Born 1885 (1885)
Died 1953 (aged 67–68)
Allegiance United Kingdom United Kingdom
Service/branch Naval Ensign of the United Kingdom.svg Royal Navy
Years of service 1900–1944
Rank Admiral
Commands held South Atlantic Station
Battles/wars World War I
World War II
Awards Knight Commander of the Order of the Bath
Commander of the Royal Victorian Order
Distinguished Service Order

Admiral Sir Robert Henry Taunton Raikes KCB CVO DSO (1885–1953) was a Royal Navy officer who went on to be Commander-in-Chief, South Atlantic Station.

Naval career[edit]

Raikes joined the Royal Navy in 1900.[1] He served in World War I, earning the DSO in 1916,[2] and went on to be Chief of Staff to the Commander-in-Chief, Portsmouth[3] before becoming Director of the Royal Navy Staff College at Greenwich in 1932.[1] He was made Chief of Staff of the Mediterranean Fleet in 1934 and Admiral in charge on a temporary basis at Alexandria in Egypt during the Abyssinian war in 1936 before becoming Rear Admiral Submarines in 1936.[1] He served in World War II initially as Vice Admiral commanding the Reserve Fleet destroyers on the Northern Patrol before becoming Commander-in-Chief, South Atlantic Station in 1940.[1] He went on to be Flag Officer, Aberdeen from 1942 to 1944.[1]

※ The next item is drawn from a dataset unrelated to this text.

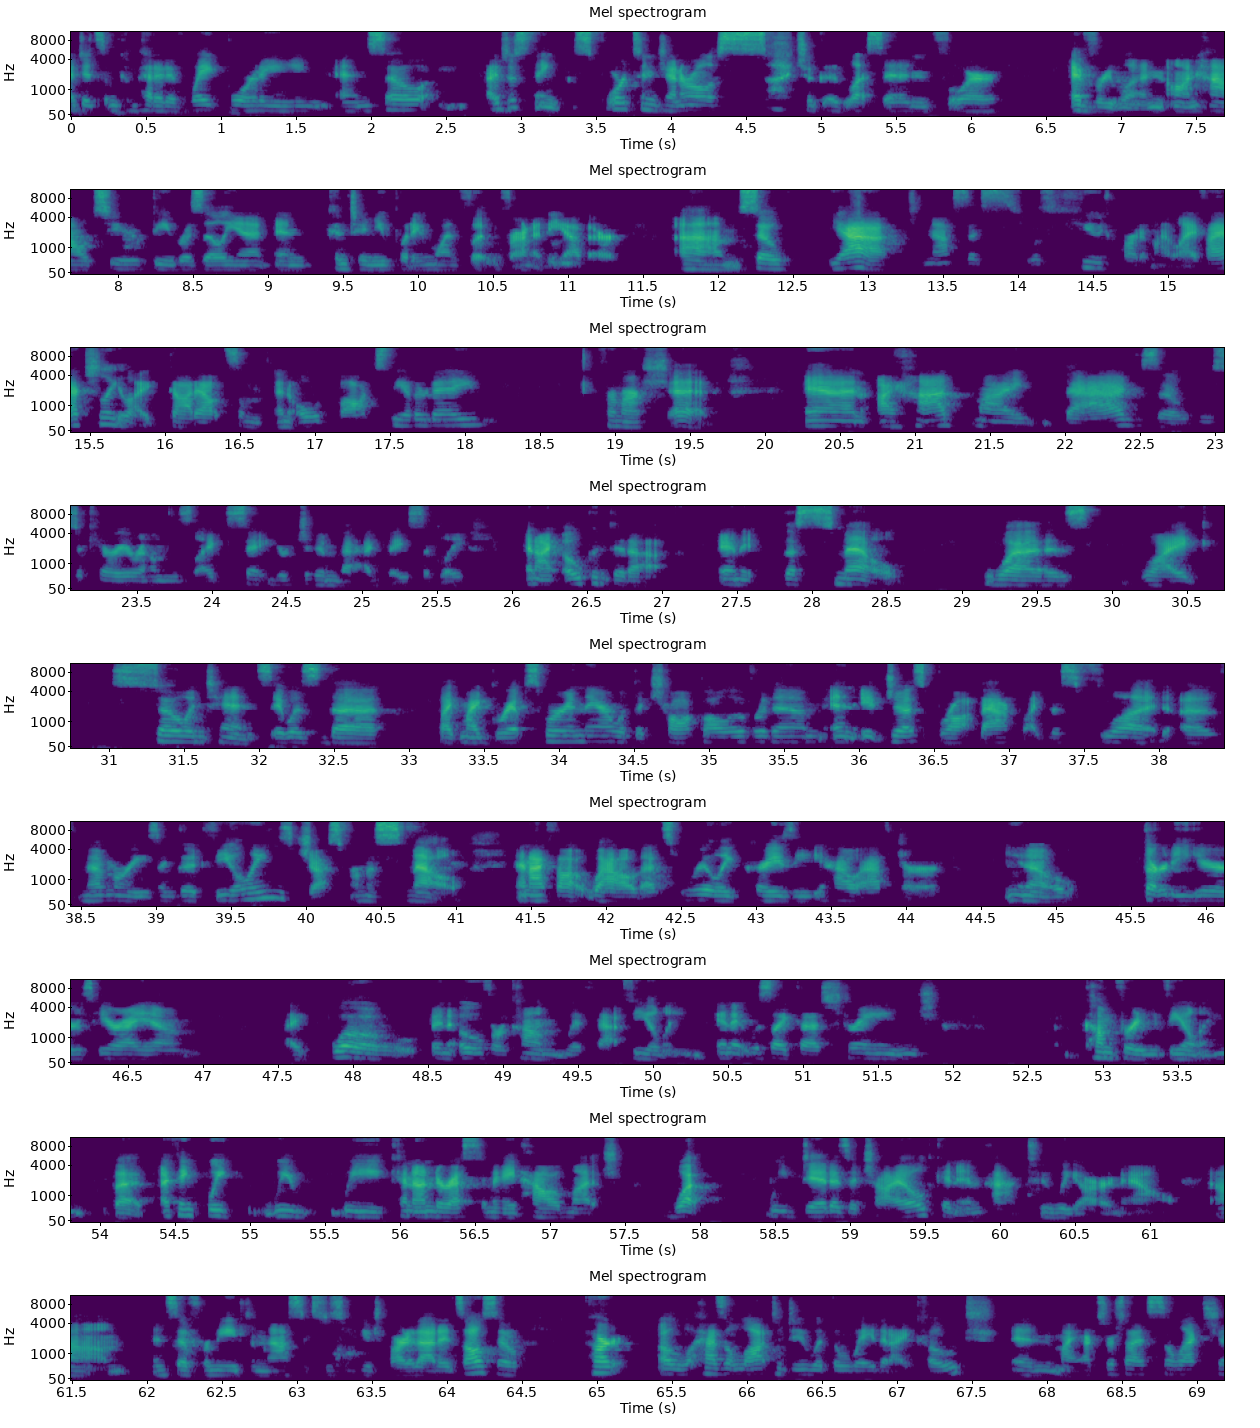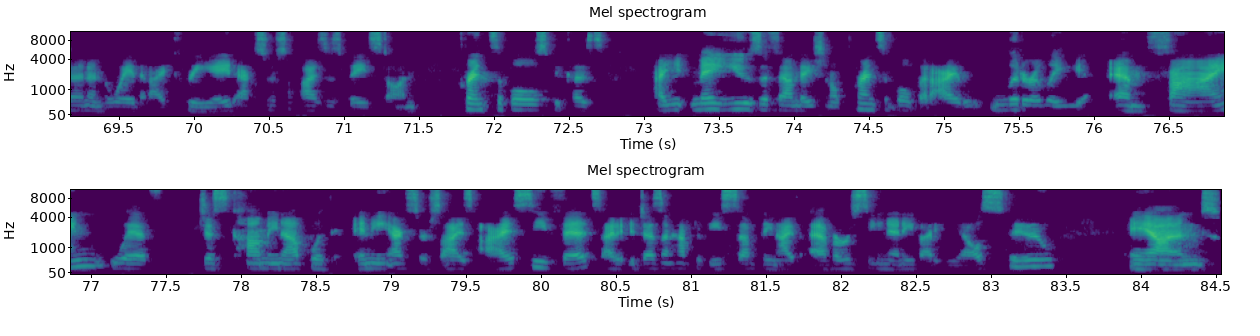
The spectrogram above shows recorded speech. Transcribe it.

He lived at Mantyley Chase in Newent in Gloucestershire.[4]

Family[edit]

He married Ida Guinevere Evans.[4] His son, Iwan Raikes, also served in the Royal Navy and became Flag Officer, Submarines.[5] His nephew, Lieutenant-Commander Dick Raikes DSO, also served in the Royal Navy and launched Operation Frankton, the first SBS personnel of the Royal Marines Commandos on their raid using the klepper canoe against German shipping in the Gironde estuary in 1942.[3] The story was told in the classic 1955 film The Cockleshell Heroes starring Trevor Howard.[6]

References[edit]

Military offices
Preceded by
Cecil Talbot
Rear-Admiral Submarines
1936–1938
Succeeded by
Bertram Watson
Preceded by
Sir George Lyon
Commander-in-Chief, South Atlantic Station
1940–1941
Succeeded by
Sir Algernon Willis